There are so many missteps, failures and scandals coming out of the Obama administration that after a month of two or three new ones, you forget about previous foul-ups. Consider all we’ve seen this year: The Taliban trade, Benghazi, Iraq, Syria, the Internal Revenue Service (the targeting of conservatives and then the “lost” e-mails), Ukraine, the inept defense of the NSA surveillance, the economy, the Keystone XL pipeline and probably some others that I’ve lost track of. Recently we’ve been focused on the collapse of President Obama’s foreign policy credibility, but let’s not forget his “historic” health-care legislation.


Doctors Jordan Klein, second from right, and Chane Price, right, confer as University of Miami interns Ignatios Papas, left, and Tim Sterrenberg, second from left, look on at Jackson Memorial Hospital in Miami on Sept. 30, 2013. (Joe Skipper/Reuters)

When last we left off in the late spring, the administration was goosing up the enrollment figures without ever telling us how many had paid and how many were newly insured Americans. But the “affordable” part of the Affordable Care Act has always been its Achilles heel. By heavily subsidizing health-care insurance and insisting on very expensive coverage plans, the administration is almost certainly encouraging demand (i.e. overuse) — thereby moving the price of health-care insurance in the wrong direction.

Sure enough, the Wall Street Journal reports:

Hundreds of thousands of consumers nationwide who bought insurance plans under the Affordable Care Act will face a choice this fall: swallow higher premiums to stay in their plan, or save money by switching.

That is the picture emerging from proposed 2015 insurance rates in the 10 states that have completed their filings, which stretch from Rhode Island to Washington state. In all but one of them, the largest health insurer in the state is proposing to increase premiums between 8.5% and 22.8% for next year, according to a Wall Street Journal review of the filings. That percentage represents the average rate increases for all individual health plans offered by that carrier.

Oops. Not only can you not keep your plan, but you can’t keep the plan that replaced the plan you couldn’t keep.

Once again, the president is a victim of his own excessive promises. (“Opponents say the health law was sold on the premise that it would lower rates, and that increases are evidence the law is falling short. ‘There’s going to be an uproar over premiums right before the election,’ said Douglas Holtz-Eakin, a top adviser to the 2008 presidential campaign of Sen. John McCain (R., Ariz.).”) You wonder what chicanery is in store to prevent the pre-election premium bump. (Another unilateral delay? A subsidy/bailout to keep premium increases down?)

This news only serves to highlight the failure to address the principal complaint that gave rise to health-care reform — rising costs. And it is there that Republicans should begin to craft their own alternative. It seems that any viable alternative should allow people to buy low-cost (Obama says “crappy”) plans. They may be entirely appropriate for some consumers.
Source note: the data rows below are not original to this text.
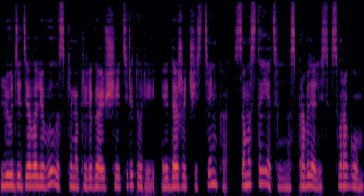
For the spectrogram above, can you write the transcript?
Люди делали вылазки на прилегающие территории и даже частенько самостоятельно справлялись с врагом.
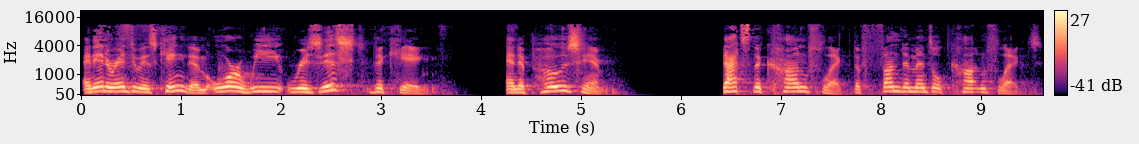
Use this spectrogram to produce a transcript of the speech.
and enter into his kingdom, or we resist the king and oppose him. That's the conflict, the fundamental conflict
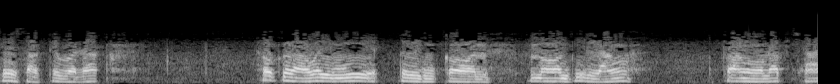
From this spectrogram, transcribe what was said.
ใช่สักแต่ว่ารักเขากล่าวว่าอย่างนี้ตื่นก่อน นอนที่หลังฟังรับใช้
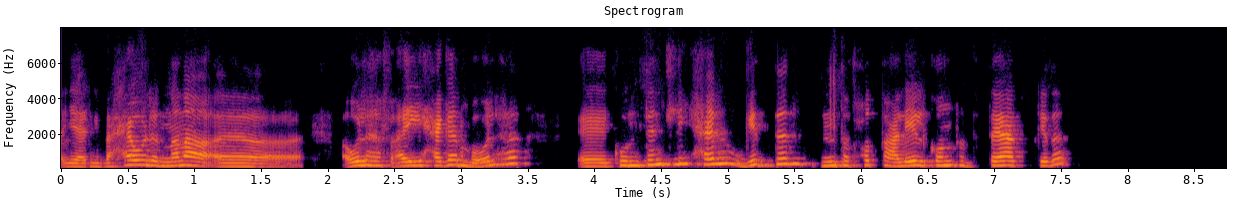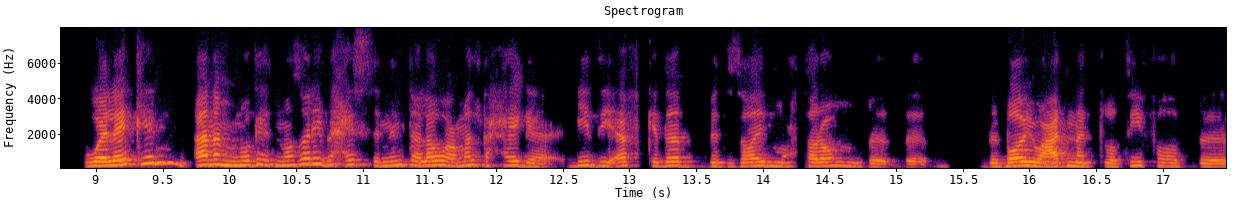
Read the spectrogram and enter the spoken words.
يعني باحاول إن أنا آآ أقولها في حاجة أنا باقولها آآ contently حلو جدًا إن أنت تحُط عليه الcontent بتاعك وكده. ولكن أنا من وجهة نظري باحس إن أنت لو عملت حاجة PDF كده بdesign محترم ب ب بbio عنك لطيفة ب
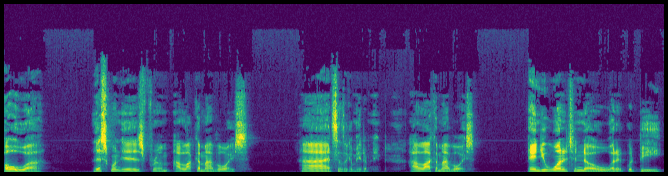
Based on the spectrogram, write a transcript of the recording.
Oh, uh, this one is from I My Voice. Ah, it sounds like a made up name. I My Voice. And you wanted to know what it would be,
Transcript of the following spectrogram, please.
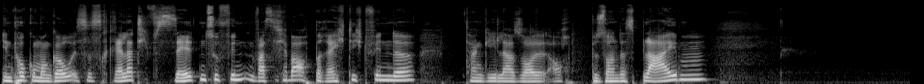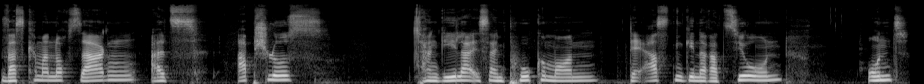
in Pokémon Go ist es relativ selten zu finden, was ich aber auch berechtigt finde. Tangela soll auch besonders bleiben. Was kann man noch sagen als Abschluss? Tangela ist ein Pokémon der ersten Generation und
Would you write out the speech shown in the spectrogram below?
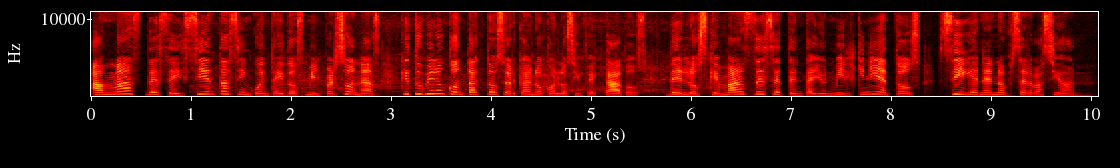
a más de 652.000 personas que tuvieron contacto cercano con los infectados, de los que más de 71.500 siguen en observación.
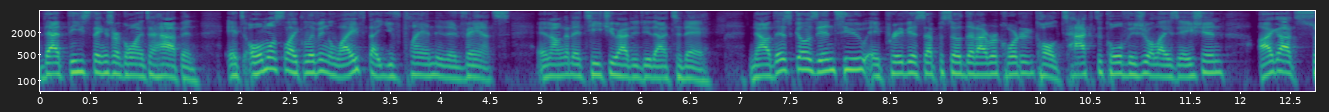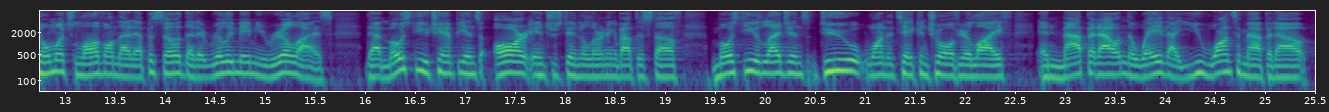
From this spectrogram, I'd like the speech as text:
that these things are going to happen. It's almost like living a life that you've planned in advance. And I'm going to teach you how to do that today. Now, this goes into a previous episode that I recorded called Tactical Visualization. I got so much love on that episode that it really made me realize that most of you champions are interested in learning about this stuff. Most of you legends do want to take control of your life and map it out in the way that you want to map it out.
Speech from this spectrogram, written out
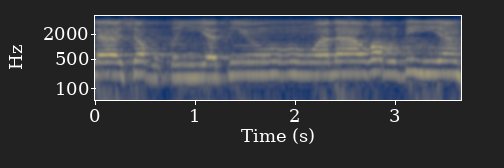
لا شرقية ولا غربية.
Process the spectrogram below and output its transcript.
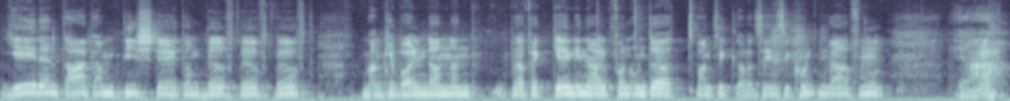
jeden Tag am Tisch steht und wirft, wirft, wirft. Manche wollen dann ein Perfect Game innerhalb von unter 20 oder 10 Sekunden werfen. Ja,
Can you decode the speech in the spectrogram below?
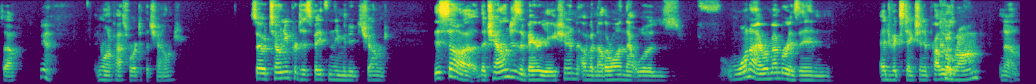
So, Yeah. You want to fast forward to the challenge? So Tony participates in the immunity challenge. This uh the challenge is a variation of another one that was one I remember is in Edge of Extinction. It probably was Kaoh Rong. no.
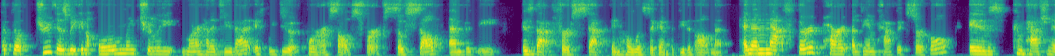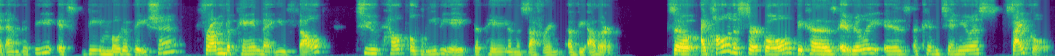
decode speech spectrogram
But the truth is, we can only truly learn how to do that if we do it for ourselves first. So self empathy is that first step in holistic empathy development. And then that third part of the empathic circle is compassionate empathy. It's the motivation from the pain that you felt to help alleviate the pain and the suffering of the other. So I call it a circle because it really is a continuous cycle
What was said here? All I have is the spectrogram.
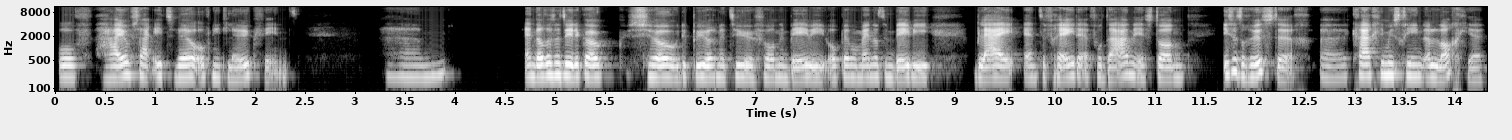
of hij of zij iets wel of niet leuk vindt. Ehm, en dat is natuurlijk ook zo de pure natuur van een baby. Op het moment dat een baby blij en tevreden en voldaan is, dan is het rustig. Uh, krijg je misschien een lachje.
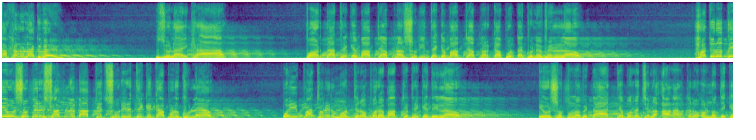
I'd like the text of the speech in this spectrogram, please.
দেখানো লাগবে। জুলাই জুলাইখা পর্দা থেকে বাপ যা আপনার শরীর থেকে বাপ যা আপনার কাপড়টা খুলে ফেললাও। হজরত ইউসুফের সামনে বাপটি শরীর থেকে কাপড় খুলে ওই পাথরের মূর্তির ওপরে বাপটি ঠেকে দিলাও। ইউসুফ নবী ডাক দিয়ে বলেছিল, আড়াল করে অন্যদিকে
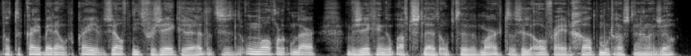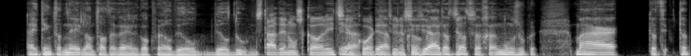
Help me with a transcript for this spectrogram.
Want dan kan je, bijna, kan je zelf niet verzekeren. Dat is onmogelijk om daar een verzekering op af te sluiten op de markt. Dan zullen overheden geld moeten gaan staan en zo ik denk dat Nederland dat uiteindelijk ook wel wil, wil doen. Staat in ons coalitieakkoord ja, natuurlijk precies, Ja, dat, dat we gaan onderzoeken. Maar dat, dat,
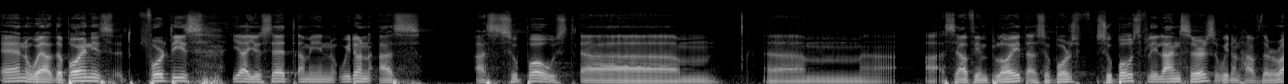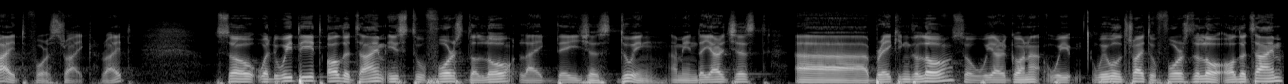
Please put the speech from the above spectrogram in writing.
And well, the point is for this, yeah, you said, I mean, we don't, as, as supposed um, um, uh, self-employed, as supposed, supposed freelancers, we don't have the right for strike, right? So what we did all the time is to force the law like they just doing. I mean, they are just uh, breaking the law. So we are gonna we we will try to force the law all the time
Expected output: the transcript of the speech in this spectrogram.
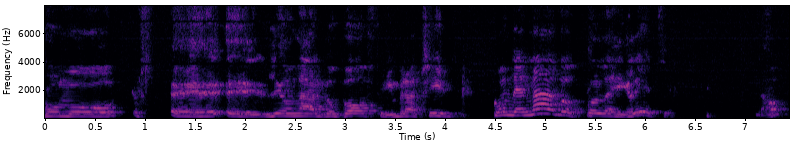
como eh, eh, Leonardo Boff en Brasil, condenados por la iglesia, ¿no?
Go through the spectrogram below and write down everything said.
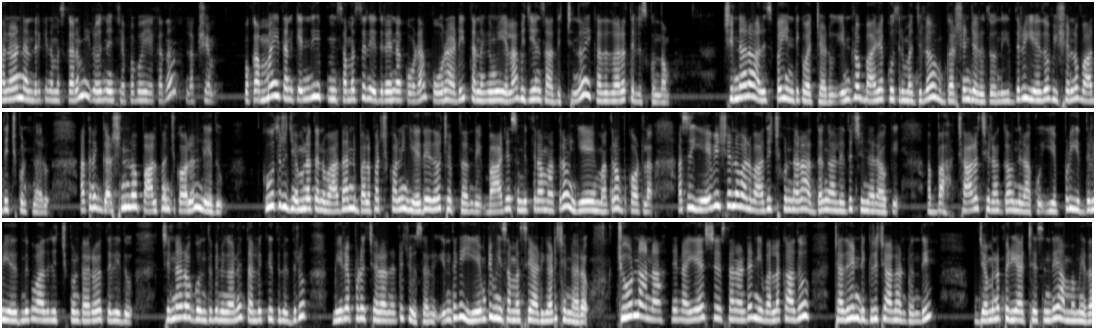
Hello అండి అందరికీ నమస్కారం. ఈరోజు నేను చెప్పబోయే కథ లక్ష్యం. ఒక అమ్మాయి తనకి ఎన్ని సమస్యలు ఎదురైనా కూడా పోరాడి తనకు ఎలా విజయం సాధించిందో ఈ కథ ద్వారా తెలుసుకుందాం. చిన్నారావు అలసిపోయి ఇంటికి వచ్చాడు. ఇంట్లో భార్య కూతురి మధ్యలో ఘర్షణ జరుగుతోంది. ఇద్దరు ఏదో విషయంలో వాదించుకుంటున్నారు. అతనికి ఘర్షణలో పాలు పంచుకోవాలని లేదు. కూతురు జమున తన వాదాన్ని బలపరచుకొని ఏదేదో చెప్తోంది. భార్య సుమిత్ర మాత్రం ఏ మాత్రం ఒప్పుకోవట్లా. అసలు ఏ విషయంలో వాళ్ళు వాదించుకుంటున్నారో అర్థం కాలేదు చిన్నారావుకి. అబ్బా చాలా చిరాగ్గా ఉంది నాకు. ఎప్పుడు ఇద్దరు ఎందుకు వాదిలిచ్చుకుంటారో తెలీదు. చిన్నారావు గొంతు వినగానే తల్లికీతులు ఇద్దరు మీరెప్పుడు వచ్చారు అన్నట్టు చూశారు. ఇంతకీ ఏమిటి మీ సమస్య? అడిగాడు చిన్నారావు. చూడు నాన్న నేను ఐఏఎస్ చేస్తానంటే నీ వల్ల కాదు. చదివిన డిగ్రీ చాలా అంటుంది జమున ఫిర్యాదు చేసింది అమ్మ మీద.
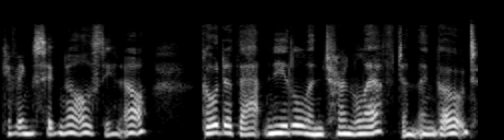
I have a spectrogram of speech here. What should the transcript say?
giving signals, you know, go to that needle and turn left and then go to,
Reform conservatives such as James Capretta argue, “The Obama administration claims that Obamacare is a marketplace, but the reality is that it is a top-down, bureaucratic solution, with all of the critical decisions made in Washington. HHS strictly defines the insurance product and then compels insurers to sell it while the IRS compels consumers to buy it. That is not a market. The conservative alternative must employ a decentralized approach, with consumers driving the system.” That means allowing a consumer choice in the sort of plan Americans want and also agreeing to “place an upper limit on the amount of employer-paid premiums that would enjoy tax-preferred status. This approach would allow these plans to continue operating as they do today, just with a greater incentive for cost discipline.”

For those without employer-provided health care, the better alternative is to provide “a tax credit that is roughly equivalent to the value of the tax subsidy afforded to employer-sponsored plans. . . . The credits would also be entirely under the control of the households to which they are provided, and could be used only to secure insurance (or, if the credit exceeded the premium for coverage, to deposit into a health savings account). A tax credit of this kind would help generate intense price competition in the marketplace.”

In other words, Obamacare has turned insurers into highly regulated utilities. We should be doing just the opposite — opening up competition, giving incentives for households to cut costs and reforming entitlements such as Medicare (with a premium support plan akin to Rep. Paul Ryan’s plan) and Medicaid (where innovative GOP governors such as Indiana’s Mike Pence can cover more people, more cheaply than traditional Medicaid if allowed to control health care for the poor). If Republicans can offer that, the replace part of “repeal and replace” can get underway.

 

Jennifer Rubin writes the Right Turn blog for The Post, offering reported opinion from a conservative perspective.